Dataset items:
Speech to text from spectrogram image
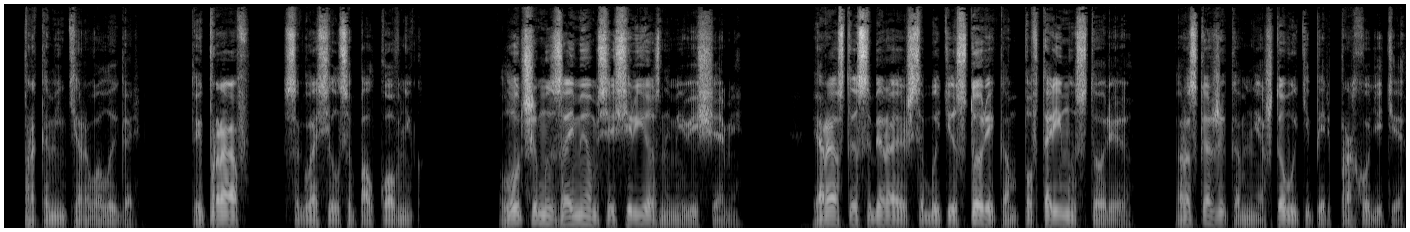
— прокомментировал Игорь. «Ты прав», — согласился полковник. Лучше мы займемся серьезными вещами. И раз ты собираешься быть историком, повторим историю. Расскажи-ка мне, что вы теперь проходите.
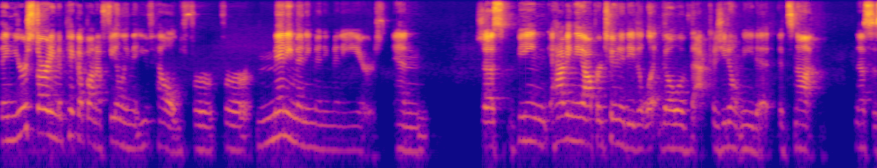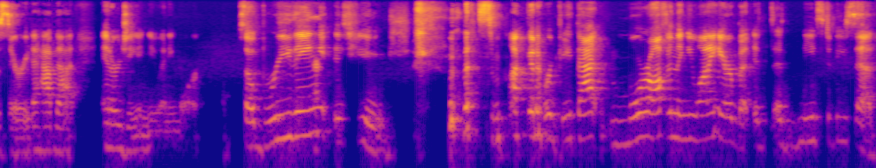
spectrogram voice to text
then you're starting to pick up on a feeling that you've held for for many many many many years. And just being having the opportunity to let go of that because you don't need it. It's not necessary to have that energy in you anymore so breathing is huge that's I'm not going to repeat that more often than you want to hear but it, it needs to be said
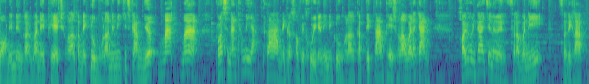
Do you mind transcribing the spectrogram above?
บอกนิดนึงก่อนว่าในเพจของเรากับในกลุ่มของเราเนี่ยมีกิจกรรมเยอะมากๆ เพราะฉะนั้นถ้าไม่อยากพลาดเนี่ยก็เข้าไปคุยกันที่ในกลุ่มของเรากับติดตามเพจของเราไว้แล้วกัน ขอให้ทุกคนกล้าเจริญสำหรับวันนี้ สวัสดีครับ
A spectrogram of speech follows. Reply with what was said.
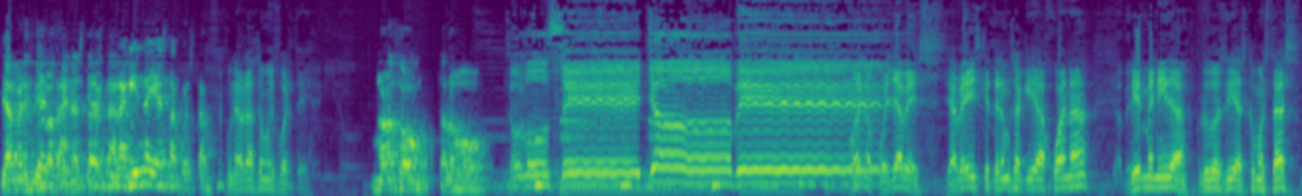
ya ha merecido Ya la está, pena ya estar está, aquí. la guinda ya está puesta. Un abrazo muy fuerte. Un abrazo, hasta luego. No lo sé, ya ves. Bueno, pues ya ves, ya veis que tenemos aquí a Juana. Bienvenida, crudos días, ¿cómo estás?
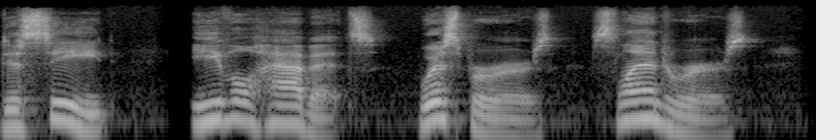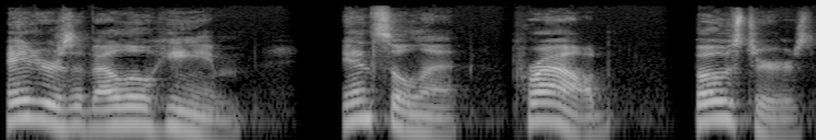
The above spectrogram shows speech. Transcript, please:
deceit, evil habits, whisperers, slanderers, haters of Elohim, insolent, proud, boasters,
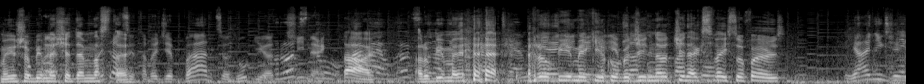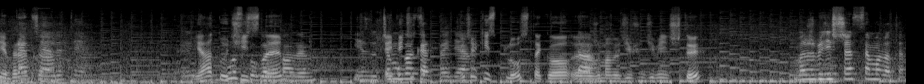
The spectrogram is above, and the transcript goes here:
My już robimy Moi 17. drodzy, to będzie bardzo długi Wróć odcinek. tu, Tak, Paweł, wróć tu robimy, na tym zakręcie. nie, nie, robimy nie, kilkugodzinny odcinek z face to face. Ja nigdzie nie wracam. Ja tu cisnę. Jezu, Ej, czemu wiecie, powiedziałem? wiecie jaki jest plus tego, e, Co? że mamy 99 tych? Możesz być jeszcze raz samolotem.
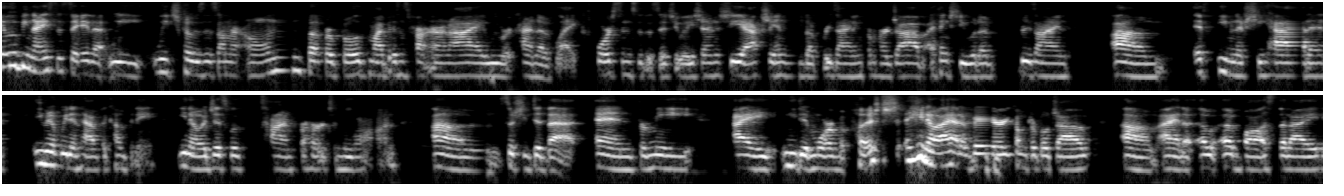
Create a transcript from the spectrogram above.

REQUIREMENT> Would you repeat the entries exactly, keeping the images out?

EXERCISE SOLUTION>
Speech to text from spectrogram image
— прокомментировал Игорь. «Ты прав», — согласился полковник. Лучше мы займемся серьезными вещами. И раз ты собираешься быть историком, повторим историю. Расскажи-ка мне, что вы теперь проходите.
spectrogram voice to text
then you're starting to pick up on a feeling that you've held for for many many many many years. And just being having the opportunity to let go of that because you don't need it. It's not necessary to have that energy in you anymore so breathing is huge that's I'm not going to repeat that more often than you want to hear but it, it needs to be said
Do you mind transcribing the spectrogram above?
บอกนิดนึงก่อนว่าในเพจของเรากับในกลุ่มของเราเนี่ยมีกิจกรรมเยอะมากๆ เพราะฉะนั้นถ้าไม่อยากพลาดเนี่ยก็เข้าไปคุยกันที่ในกลุ่มของเรากับติดตามเพจของเราไว้แล้วกัน ขอให้ทุกคนกล้าเจริญสำหรับวันนี้ สวัสดีครับ
A spectrogram of speech follows. Reply with what was said.
ya ha merecido Ya la está, pena ya estar está, aquí. la guinda ya está puesta. Un abrazo muy fuerte. Un abrazo, hasta luego. No lo sé, ya ves. Bueno, pues ya ves, ya veis que tenemos aquí a Juana. Bienvenida, crudos días, ¿cómo estás?
The above spectrogram shows speech. Transcript, please:
deceit, evil habits, whisperers, slanderers, haters of Elohim, insolent, proud, boasters,
The spectrogram is above, and the transcript goes here:
My już robimy Moi 17. drodzy, to będzie bardzo długi Wróć odcinek. tu, Tak, Paweł, wróć tu robimy, na tym zakręcie. nie, nie, robimy nie, kilkugodzinny odcinek z face to face. Ja nigdzie nie wracam. Ja tu cisnę. Jezu, Ej, czemu wiecie, powiedziałem? wiecie jaki jest plus tego, e, Co? że mamy 99 tych? Możesz być jeszcze raz samolotem.
Create a transcript from the spectrogram above.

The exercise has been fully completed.